[Task statement]: Word for word, set down the lines from the one that holds "This clip of" through the final line of the listing below, and exclude every picture.

[Data for review]:
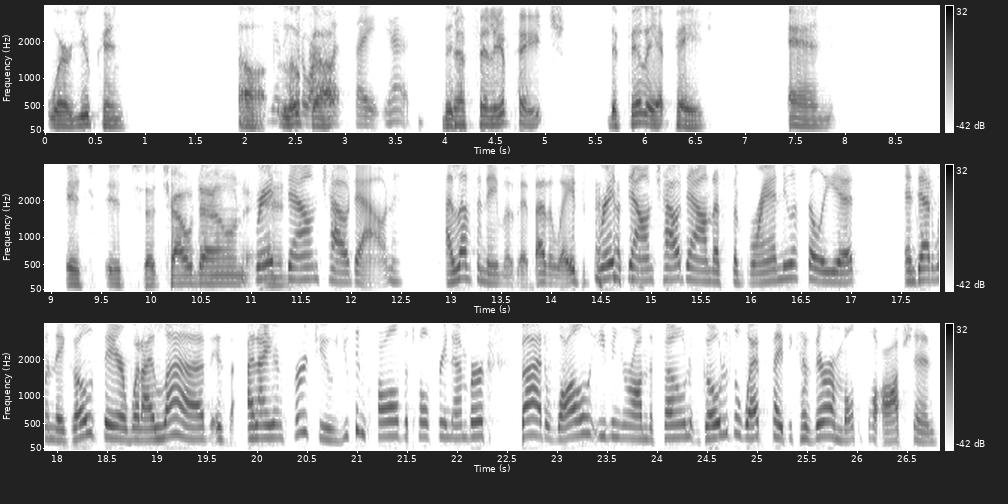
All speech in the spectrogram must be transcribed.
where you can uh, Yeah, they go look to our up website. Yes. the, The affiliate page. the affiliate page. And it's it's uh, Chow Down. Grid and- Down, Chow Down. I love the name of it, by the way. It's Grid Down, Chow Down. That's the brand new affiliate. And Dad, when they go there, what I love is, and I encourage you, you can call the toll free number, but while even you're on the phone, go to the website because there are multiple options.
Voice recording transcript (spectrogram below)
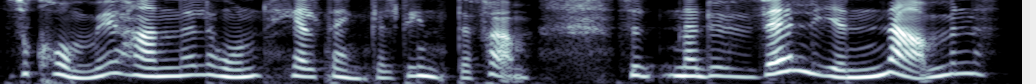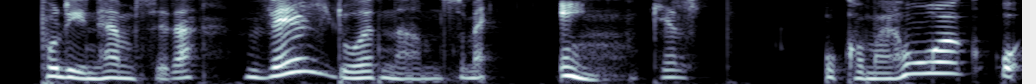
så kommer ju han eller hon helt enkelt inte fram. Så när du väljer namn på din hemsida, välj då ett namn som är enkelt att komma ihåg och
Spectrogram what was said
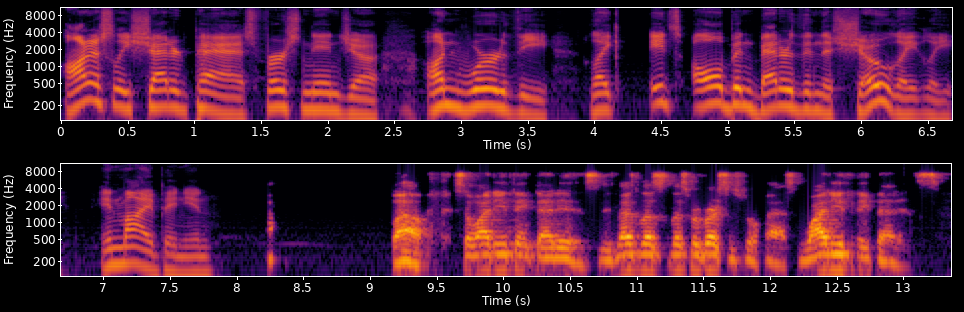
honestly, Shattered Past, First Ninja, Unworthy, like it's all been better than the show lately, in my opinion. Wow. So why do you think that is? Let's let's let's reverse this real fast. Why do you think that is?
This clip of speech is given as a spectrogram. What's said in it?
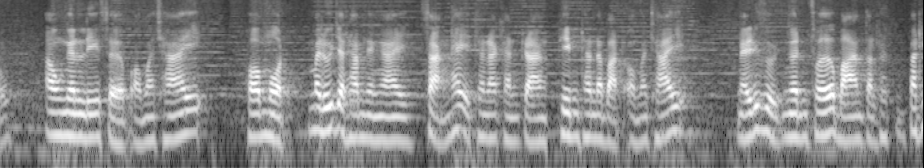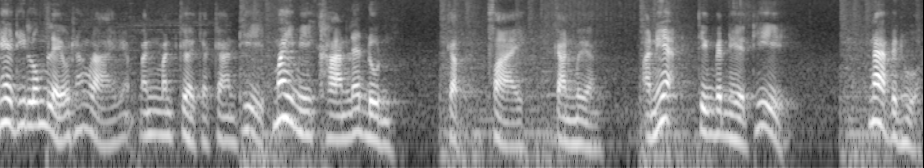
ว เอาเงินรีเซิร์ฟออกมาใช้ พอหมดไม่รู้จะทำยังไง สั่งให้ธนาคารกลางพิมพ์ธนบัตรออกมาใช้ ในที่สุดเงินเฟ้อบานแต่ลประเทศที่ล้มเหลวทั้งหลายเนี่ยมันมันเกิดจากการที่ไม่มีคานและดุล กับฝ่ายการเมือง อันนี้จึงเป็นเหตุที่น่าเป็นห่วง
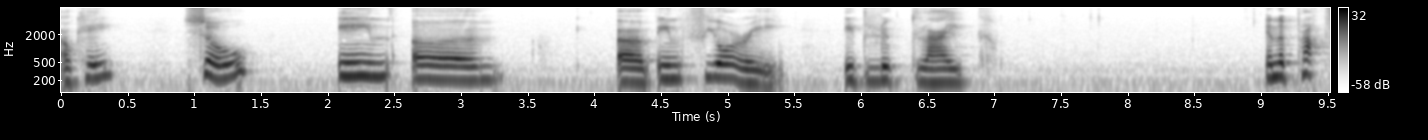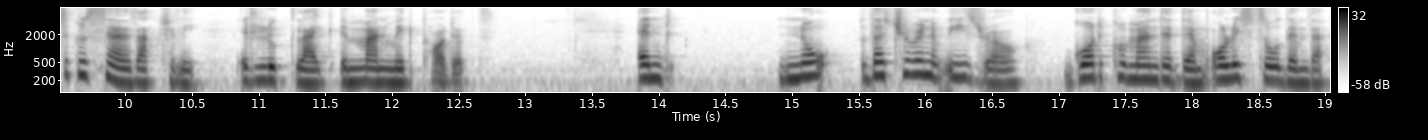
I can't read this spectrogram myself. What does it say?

[Answer section]:
This clip of speech is given as a spectrogram. What's said in it?
ว เอาเงินรีเซิร์ฟออกมาใช้ พอหมดไม่รู้จะทำยังไง สั่งให้ธนาคารกลางพิมพ์ธนบัตรออกมาใช้ ในที่สุดเงินเฟ้อบานแต่ลประเทศที่ล้มเหลวทั้งหลายเนี่ยมันมันเกิดจากการที่ไม่มีคานและดุล กับฝ่ายการเมือง อันนี้จึงเป็นเหตุที่น่าเป็นห่วง
I can't read this spectrogram myself. What does it say?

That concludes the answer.